### BRIEF
Among the entries below, extract exactly the lines that run from the one with "Mel spectrogram, 5.7" through the one with "- Intonation shows", both ends included.

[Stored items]
━━━

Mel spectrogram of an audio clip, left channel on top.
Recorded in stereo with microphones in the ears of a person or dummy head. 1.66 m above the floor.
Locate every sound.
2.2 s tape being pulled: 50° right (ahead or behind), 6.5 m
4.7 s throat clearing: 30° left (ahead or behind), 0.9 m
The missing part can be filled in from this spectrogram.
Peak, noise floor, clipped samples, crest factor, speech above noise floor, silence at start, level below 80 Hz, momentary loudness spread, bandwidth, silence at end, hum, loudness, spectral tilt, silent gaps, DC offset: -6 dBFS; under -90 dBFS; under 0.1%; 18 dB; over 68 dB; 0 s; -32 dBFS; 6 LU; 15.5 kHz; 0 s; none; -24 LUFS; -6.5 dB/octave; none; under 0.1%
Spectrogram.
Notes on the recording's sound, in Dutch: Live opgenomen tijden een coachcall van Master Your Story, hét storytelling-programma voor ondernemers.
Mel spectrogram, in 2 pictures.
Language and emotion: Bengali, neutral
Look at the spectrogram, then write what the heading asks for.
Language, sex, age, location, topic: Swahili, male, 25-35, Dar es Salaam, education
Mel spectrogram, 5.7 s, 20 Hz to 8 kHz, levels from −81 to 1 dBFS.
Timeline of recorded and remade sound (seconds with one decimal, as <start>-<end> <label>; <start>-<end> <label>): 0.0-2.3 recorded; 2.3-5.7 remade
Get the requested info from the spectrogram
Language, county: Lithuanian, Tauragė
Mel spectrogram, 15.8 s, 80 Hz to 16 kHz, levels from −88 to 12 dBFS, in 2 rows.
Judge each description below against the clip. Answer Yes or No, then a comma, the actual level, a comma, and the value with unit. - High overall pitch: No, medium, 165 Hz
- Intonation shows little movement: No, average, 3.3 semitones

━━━

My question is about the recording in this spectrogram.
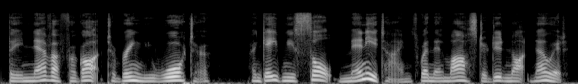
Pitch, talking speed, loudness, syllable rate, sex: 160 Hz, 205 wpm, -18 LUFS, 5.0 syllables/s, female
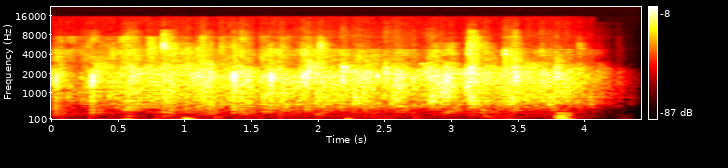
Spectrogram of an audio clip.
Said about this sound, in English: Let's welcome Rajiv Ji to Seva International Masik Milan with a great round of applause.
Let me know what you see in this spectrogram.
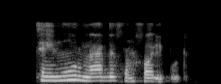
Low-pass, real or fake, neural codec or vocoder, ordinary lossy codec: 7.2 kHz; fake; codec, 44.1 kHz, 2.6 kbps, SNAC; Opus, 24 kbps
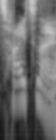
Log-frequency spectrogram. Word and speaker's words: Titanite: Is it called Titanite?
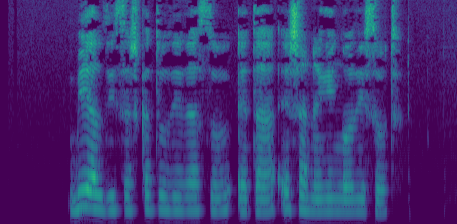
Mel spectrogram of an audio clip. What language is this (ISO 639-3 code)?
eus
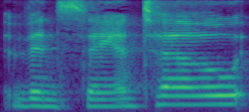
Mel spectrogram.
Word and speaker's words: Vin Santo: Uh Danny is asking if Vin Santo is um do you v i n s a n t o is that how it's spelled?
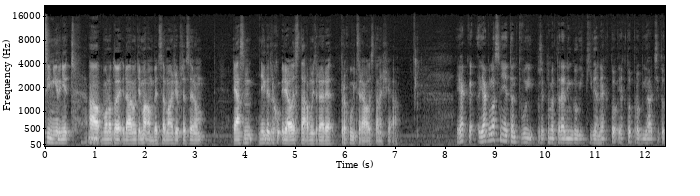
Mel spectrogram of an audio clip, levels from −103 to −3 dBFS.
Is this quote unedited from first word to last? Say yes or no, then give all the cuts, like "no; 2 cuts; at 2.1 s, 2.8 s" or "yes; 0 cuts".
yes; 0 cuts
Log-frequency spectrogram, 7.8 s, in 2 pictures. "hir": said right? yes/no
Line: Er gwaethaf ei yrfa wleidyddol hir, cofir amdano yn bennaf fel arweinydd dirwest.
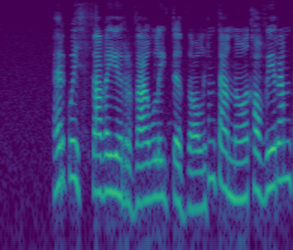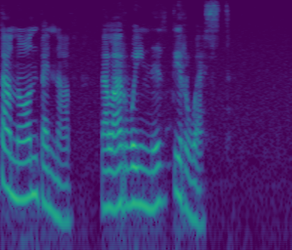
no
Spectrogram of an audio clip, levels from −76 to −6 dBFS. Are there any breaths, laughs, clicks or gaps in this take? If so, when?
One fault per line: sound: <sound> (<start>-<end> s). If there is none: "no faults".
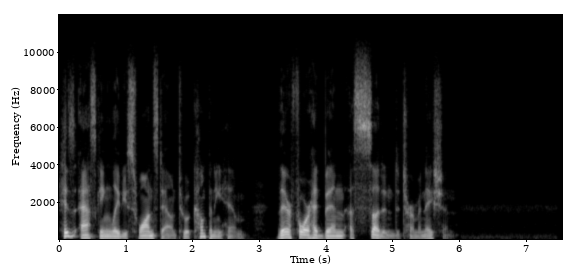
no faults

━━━

### REPLY
Mel spectrogram, 5.7 s, 20 Hz to 8 kHz, levels from −81 to 1 dBFS.
Timeline of recorded and remade sound (seconds with one decimal, as <start>-<end> <label>; <start>-<end> <label>): 0.0-2.3 recorded; 2.3-5.7 remade
Get the requested info from the spectrogram
Language, county: Lithuanian, Tauragė
Mel spectrogram, 15.8 s, 80 Hz to 16 kHz, levels from −88 to 12 dBFS, in 2 rows.
Judge each description below against the clip. Answer Yes or No, then a comma, the actual level, a comma, and the value with unit. - High overall pitch: No, medium, 165 Hz
- Intonation shows little movement: No, average, 3.3 semitones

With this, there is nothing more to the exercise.